The agency’s Enterprise Data Platform will also represent “a single source of truth” as the Grand Central Station of IRS data, Werfel said. 

That’s historically been a tough issue for an agency where a customer service representative might need to log into multiple systems with different information to get a single answer for a taxpayer, said Jessica Lucas-Judy, a director at the Government Accountability Office who works on tax policy and administration.

“If a customer service agent wants to look at one part of somebody’s record, it's in one kind of system. If they want to look at … another form, it's in this other system, and then they have to get access yet another system to see some scanned version of the return itself,” she said. 

Securing agency data and improving cybersecurity are also priorities.

“We have — almost since the first day I got here — been updating a significant number of new security procedures, controls, tracing so that we have a much more sophisticated understanding of when and how information is moving and sirens going off if information is moving in a way it shouldn't” to counteract an “underinvestment in other parts of data security… including whether there are inadvertent disclosures of taxpayer information or intentional actors seeking to disclose taxpayer information,” said Werfel.

Deploying best practices

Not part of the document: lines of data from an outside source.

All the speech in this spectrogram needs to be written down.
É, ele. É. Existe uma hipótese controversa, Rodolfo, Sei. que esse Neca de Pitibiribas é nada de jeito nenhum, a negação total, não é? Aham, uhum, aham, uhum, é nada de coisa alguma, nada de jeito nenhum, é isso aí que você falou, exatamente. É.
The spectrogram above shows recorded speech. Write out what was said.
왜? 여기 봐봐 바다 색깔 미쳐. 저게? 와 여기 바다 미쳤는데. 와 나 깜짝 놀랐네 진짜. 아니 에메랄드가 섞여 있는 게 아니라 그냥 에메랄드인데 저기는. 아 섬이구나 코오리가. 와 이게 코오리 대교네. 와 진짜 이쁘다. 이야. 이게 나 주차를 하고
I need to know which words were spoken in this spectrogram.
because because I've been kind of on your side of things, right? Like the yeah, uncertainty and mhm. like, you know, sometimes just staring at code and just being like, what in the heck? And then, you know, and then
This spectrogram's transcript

For all of these efforts, the IRS is looking to “normalize” around best practices, said Werfel, pointing to the agency’s recently-wrapped Direct File pilot — which gave certain taxpayers a way to file their return online with the IRS directly for free — as an example of a focus on agile development, user analytics and good governance over the product. 

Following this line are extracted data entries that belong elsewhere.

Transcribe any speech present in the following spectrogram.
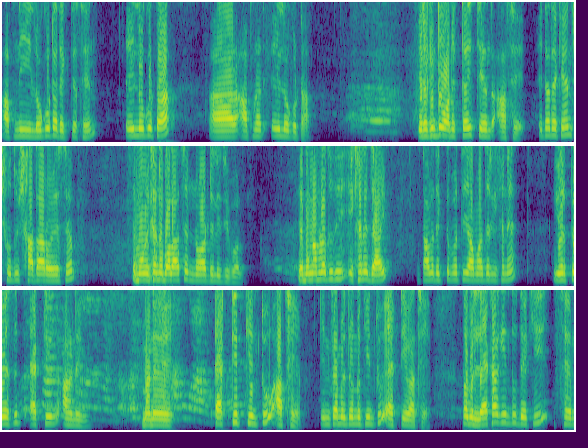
আপনি লোগোটা দেখতেছেন, এই লোগোটা আর আপনার এই লোগোটা। এটা কিন্তু অনেকটাই চেঞ্জ আছে। এটা দেখেন শুধু সাদা রয়েছে এবং এখানে বলা আছে নট এলিজিবল এবং আমরা যদি এখানে যাই, তাহলে দেখতে পাচ্ছি আমাদের এখানে ইউর পেসিভ অ্যাক্টিভ আর্নিং মানে অ্যাক্টিভ কিন্তু আছে ইনকামের জন্য কিন্তু অ্যাক্টিভ আছে। তবে লেখা কিন্তু দেখি সেম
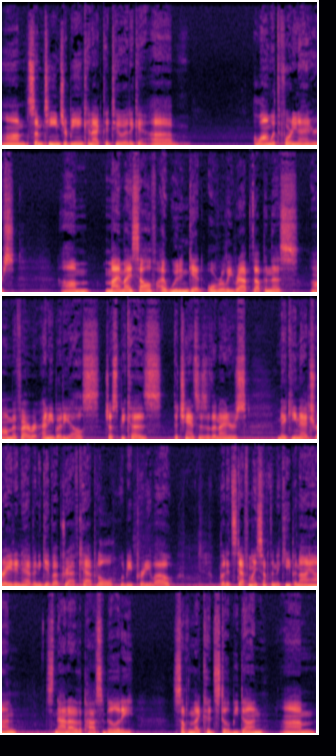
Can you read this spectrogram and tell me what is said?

“We learned a lot from going through Direct File that we can learn and deploy those best practices and how we deployed that technology to other parts of the IRS technology journey that we're on,” he said.

Among the lessons learned is not tying too many dependencies to the project, he said. 

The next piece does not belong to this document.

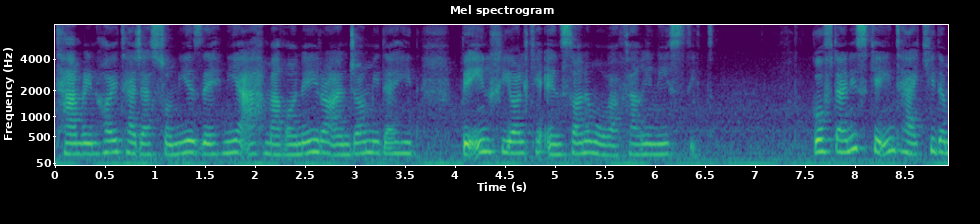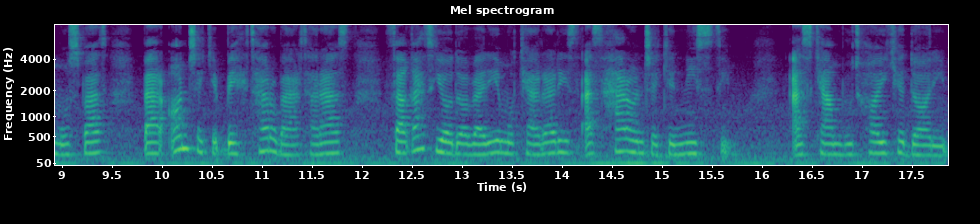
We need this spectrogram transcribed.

“That's about having a really good diet and exercise around requirements and not trying to go too big too quickly,” said Werfel. “If you try to take on too many requirements, you create more risk.”

Werfel also said that the IRS has reshuffled where its tech head sits in the org chart, as a reflection of the importance of technology for the organization.

The chief information officer at the agency was moved “to have a more direct line of reporting to me,” said Werfel, and the position now sits among three other chiefs for operation, tax compliance and tax services at the same level. The CIO previously reported to the COO, not the IRS commissioner. 

Stabilizing funding

Werfel has also been on Capitol Hill with lawmakers to discuss the agency’s recent budget request for fiscal 2025, which warns of upcoming cliffs for tech and taxpayer service money from the IRA.

The IRS wants Congress to sustain IRA funding through 2034 for a total of $104 billion in mandatory funding over a 10-year window.

Most of that money wouldn’t be spent until the 2030’s, said Werfel, to sustain operations and adapt to a growing tax system. 

IRA funding from the IRS’ Business Systems Modernization and Operations Support accounts have been going to digitization work, efforts to improve online IRS accounts and more.

The IRS estimates that the BSM account is about $3 billion short through FY 2031, according to the strategic operating plan update, without additional funding. Lawmakers zeroed out that account in 2023 and 2024 appropriations.

So far, the tax agency has spent a total of $3.35 billion on tech from IRA funding, according to the IRS, which estimates that IRA funding for BSM will be spent by 2026, “at which point automation solutions will be scaled back, leaving taxpayers without the ability to have up-to-date account information when they want it; cyber and cloud work will be truncated, increasing the risk for failure of IRS systems and cyber-attacks; and work on digital solutions… will be stopped.”